(Collected data)
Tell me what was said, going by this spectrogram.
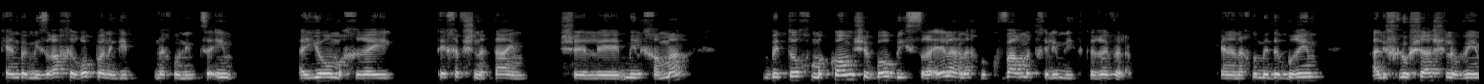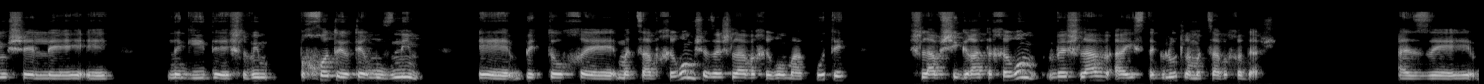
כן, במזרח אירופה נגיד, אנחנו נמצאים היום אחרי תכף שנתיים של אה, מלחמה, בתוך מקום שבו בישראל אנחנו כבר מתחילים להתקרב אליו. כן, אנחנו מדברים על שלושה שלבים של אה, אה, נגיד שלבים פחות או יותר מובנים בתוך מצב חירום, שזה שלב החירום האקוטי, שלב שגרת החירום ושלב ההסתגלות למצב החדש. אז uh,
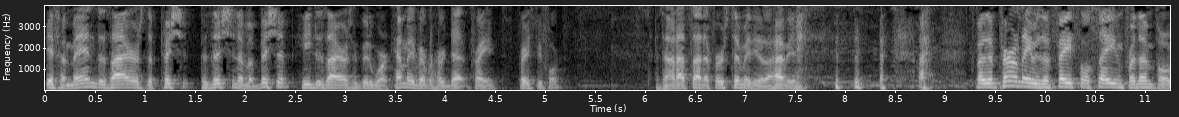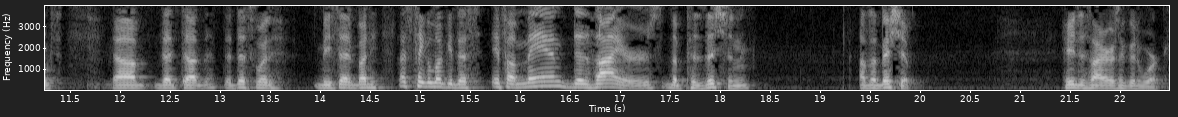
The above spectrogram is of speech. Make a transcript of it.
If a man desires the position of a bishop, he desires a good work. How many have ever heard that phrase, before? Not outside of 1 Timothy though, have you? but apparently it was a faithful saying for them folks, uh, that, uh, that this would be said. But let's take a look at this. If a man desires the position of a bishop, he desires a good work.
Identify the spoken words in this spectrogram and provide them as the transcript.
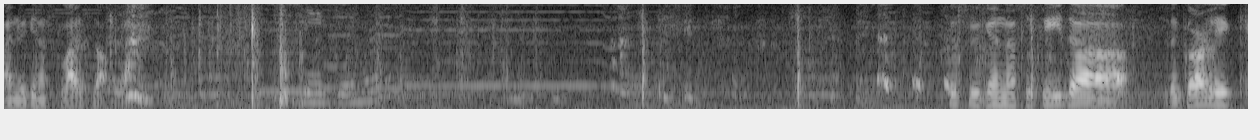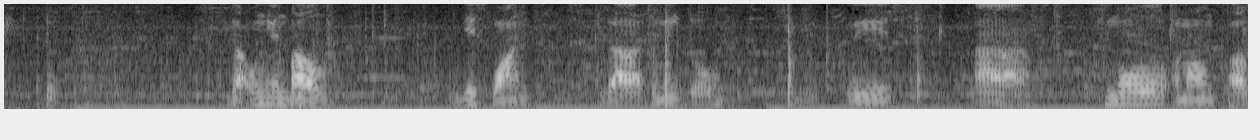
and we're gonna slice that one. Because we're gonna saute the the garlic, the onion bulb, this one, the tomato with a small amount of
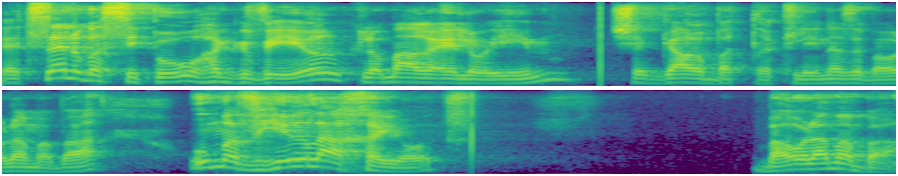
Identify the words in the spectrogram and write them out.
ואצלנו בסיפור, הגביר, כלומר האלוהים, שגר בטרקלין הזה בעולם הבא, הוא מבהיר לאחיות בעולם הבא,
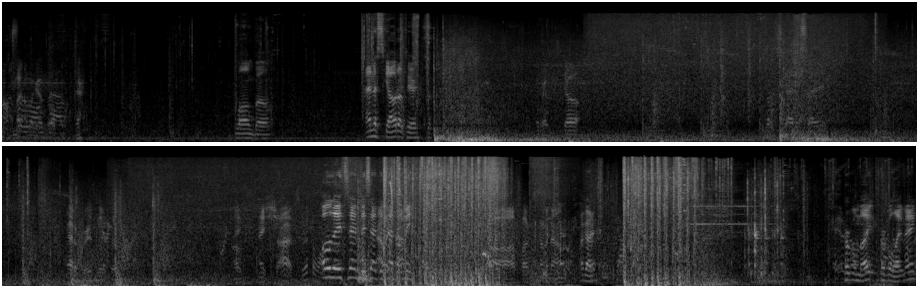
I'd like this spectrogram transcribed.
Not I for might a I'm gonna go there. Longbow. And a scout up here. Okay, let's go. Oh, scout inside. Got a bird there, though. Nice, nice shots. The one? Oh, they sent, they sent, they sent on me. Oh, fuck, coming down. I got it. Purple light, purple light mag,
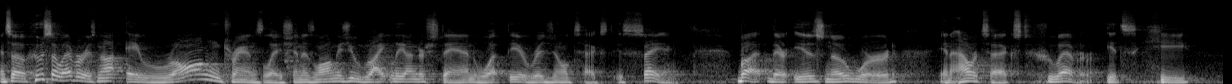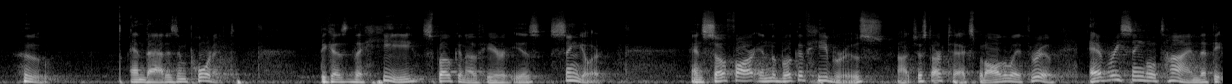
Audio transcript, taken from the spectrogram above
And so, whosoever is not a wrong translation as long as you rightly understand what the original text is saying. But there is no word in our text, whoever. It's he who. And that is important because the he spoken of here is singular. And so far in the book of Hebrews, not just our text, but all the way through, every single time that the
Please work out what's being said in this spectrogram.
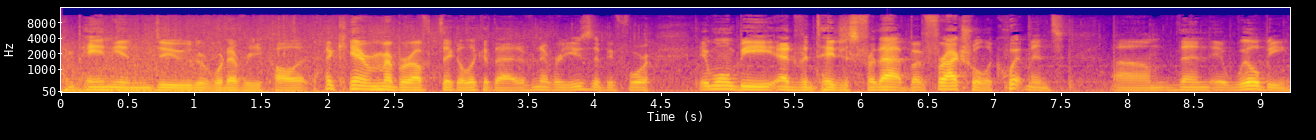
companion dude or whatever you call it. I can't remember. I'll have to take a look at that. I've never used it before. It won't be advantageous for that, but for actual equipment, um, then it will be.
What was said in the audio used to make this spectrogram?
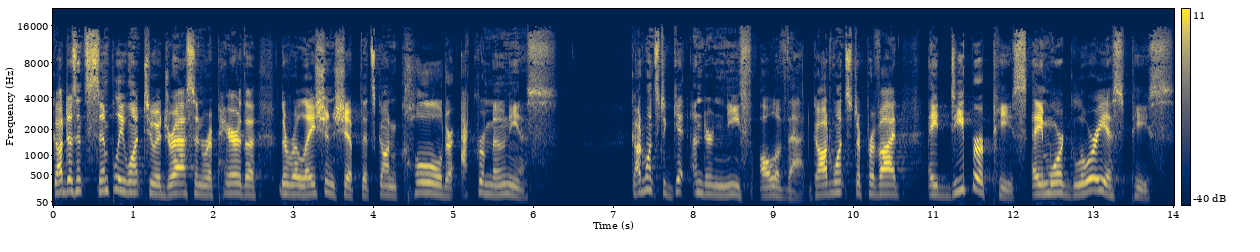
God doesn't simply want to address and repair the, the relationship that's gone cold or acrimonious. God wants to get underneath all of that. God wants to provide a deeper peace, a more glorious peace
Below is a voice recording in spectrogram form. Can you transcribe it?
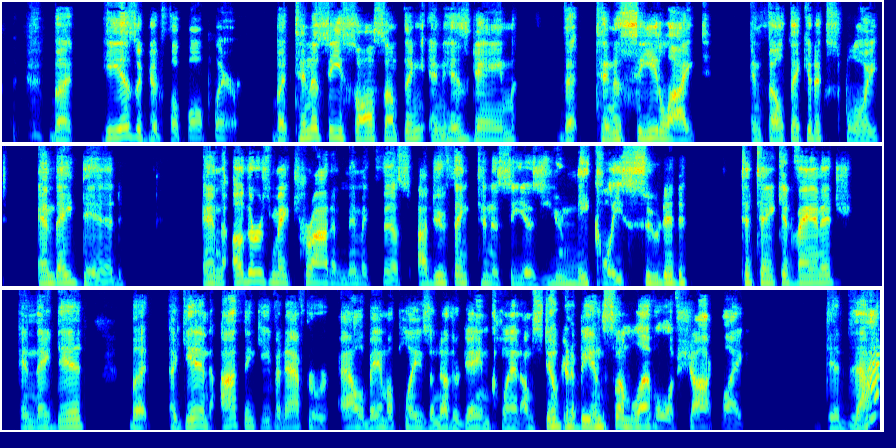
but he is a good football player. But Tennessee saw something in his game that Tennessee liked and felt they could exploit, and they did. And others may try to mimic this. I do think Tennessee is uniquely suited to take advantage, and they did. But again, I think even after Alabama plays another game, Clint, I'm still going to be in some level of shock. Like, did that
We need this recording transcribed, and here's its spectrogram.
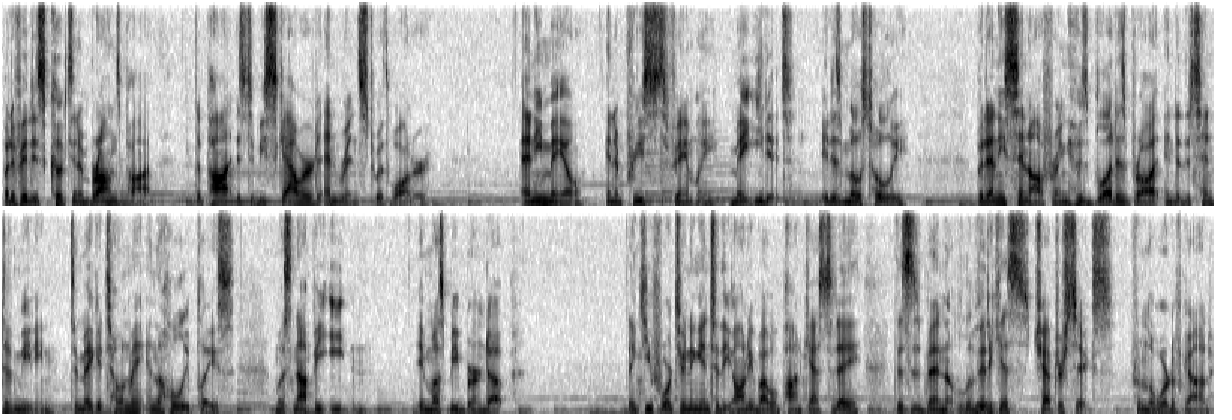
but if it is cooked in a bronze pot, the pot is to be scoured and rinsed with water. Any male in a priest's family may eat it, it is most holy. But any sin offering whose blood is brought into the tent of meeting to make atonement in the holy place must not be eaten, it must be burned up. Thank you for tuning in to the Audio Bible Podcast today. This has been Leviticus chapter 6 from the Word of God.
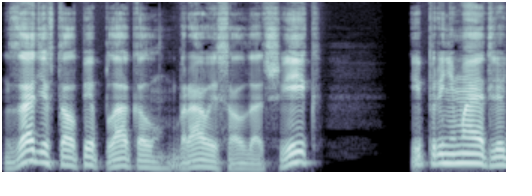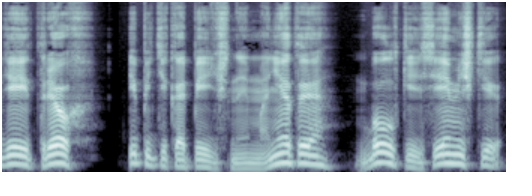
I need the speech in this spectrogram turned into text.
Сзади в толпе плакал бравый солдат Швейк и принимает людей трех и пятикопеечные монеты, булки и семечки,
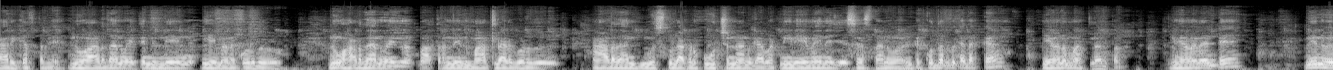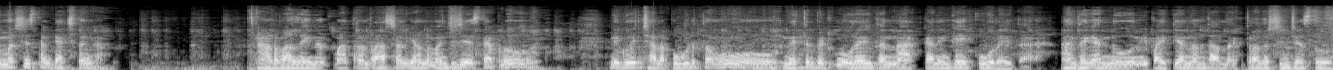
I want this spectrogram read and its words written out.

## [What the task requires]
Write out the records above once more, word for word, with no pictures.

## [Expected answer]
Tell me what was said, going by this spectrogram.
כן, במזרח אירופה נגיד, אנחנו נמצאים היום אחרי תכף שנתיים של אה, מלחמה, בתוך מקום שבו בישראל אנחנו כבר מתחילים להתקרב אליו. כן, אנחנו מדברים על שלושה שלבים של אה, אה, נגיד שלבים פחות או יותר מובנים בתוך מצב חירום, שזה שלב החירום האקוטי, שלב שגרת החירום ושלב ההסתגלות למצב החדש. אז uh,
The above spectrogram is of speech. Make a transcript of it.
If a man desires the position of a bishop, he desires a good work. How many have ever heard that phrase, before? Not outside of 1 Timothy though, have you? but apparently it was a faithful saying for them folks, uh, that, uh, that this would be said. But let's take a look at this. If a man desires the position of a bishop, he desires a good work.
Identify the spoken words in this spectrogram and provide them as the transcript.
and we're gonna slice that one. Because we're gonna saute the the garlic, the onion bulb, this one, the tomato with a small amount of
Identify the words in the spectrogram and write them out.
ואצלנו בסיפור, הגביר, כלומר האלוהים, שגר בטרקלין הזה בעולם הבא, הוא מבהיר לאחיות בעולם הבא,
I'd like this spectrogram transcribed.
Not I for might a I'm gonna go there. Longbow. And a scout up here. Okay, let's go. Oh, scout inside. Got a bird there, though. Nice, nice shots. The one? Oh, they sent, they sent, they sent on me. Oh, fuck, coming down. I got it. Purple light, purple light mag,
Audio transcript, taken from the spectrogram above
And so, whosoever is not a wrong translation as long as you rightly understand what the original text is saying. But there is no word in our text, whoever. It's he who. And that is important because the he spoken of here is singular. And so far in the book of Hebrews, not just our text, but all the way through, every single time that the
Please work out what's being said in this spectrogram.
companion dude or whatever you call it. I can't remember. I'll have to take a look at that. I've never used it before. It won't be advantageous for that, but for actual equipment, um, then it will be.
What was said in the audio used to make this spectrogram?
God doesn't simply want to address and repair the, the relationship that's gone cold or acrimonious. God wants to get underneath all of that. God wants to provide a deeper peace, a more glorious peace
Below is a voice recording in spectrogram form. Can you transcribe it?
but he is a good football player. But Tennessee saw something in his game that Tennessee liked and felt they could exploit, and they did. And others may try to mimic this. I do think Tennessee is uniquely suited to take advantage, and they did. But again, I think even after Alabama plays another game, Clint, I'm still going to be in some level of shock. Like, did that
We need this recording transcribed, and here's its spectrogram.
but if it is cooked in a bronze pot, the pot is to be scoured and rinsed with water. Any male in a priest's family may eat it, it is most holy. But any sin offering whose blood is brought into the tent of meeting to make atonement in the holy place must not be eaten, it must be burned up. Thank you for tuning in to the Audio Bible Podcast today. This has been Leviticus chapter 6 from the Word of God.
I need the speech in this spectrogram turned into text.
Сзади в толпе плакал бравый солдат Швейк и принимает людей трех и пятикопеечные монеты, булки и семечки,
I want this spectrogram read and its words written out.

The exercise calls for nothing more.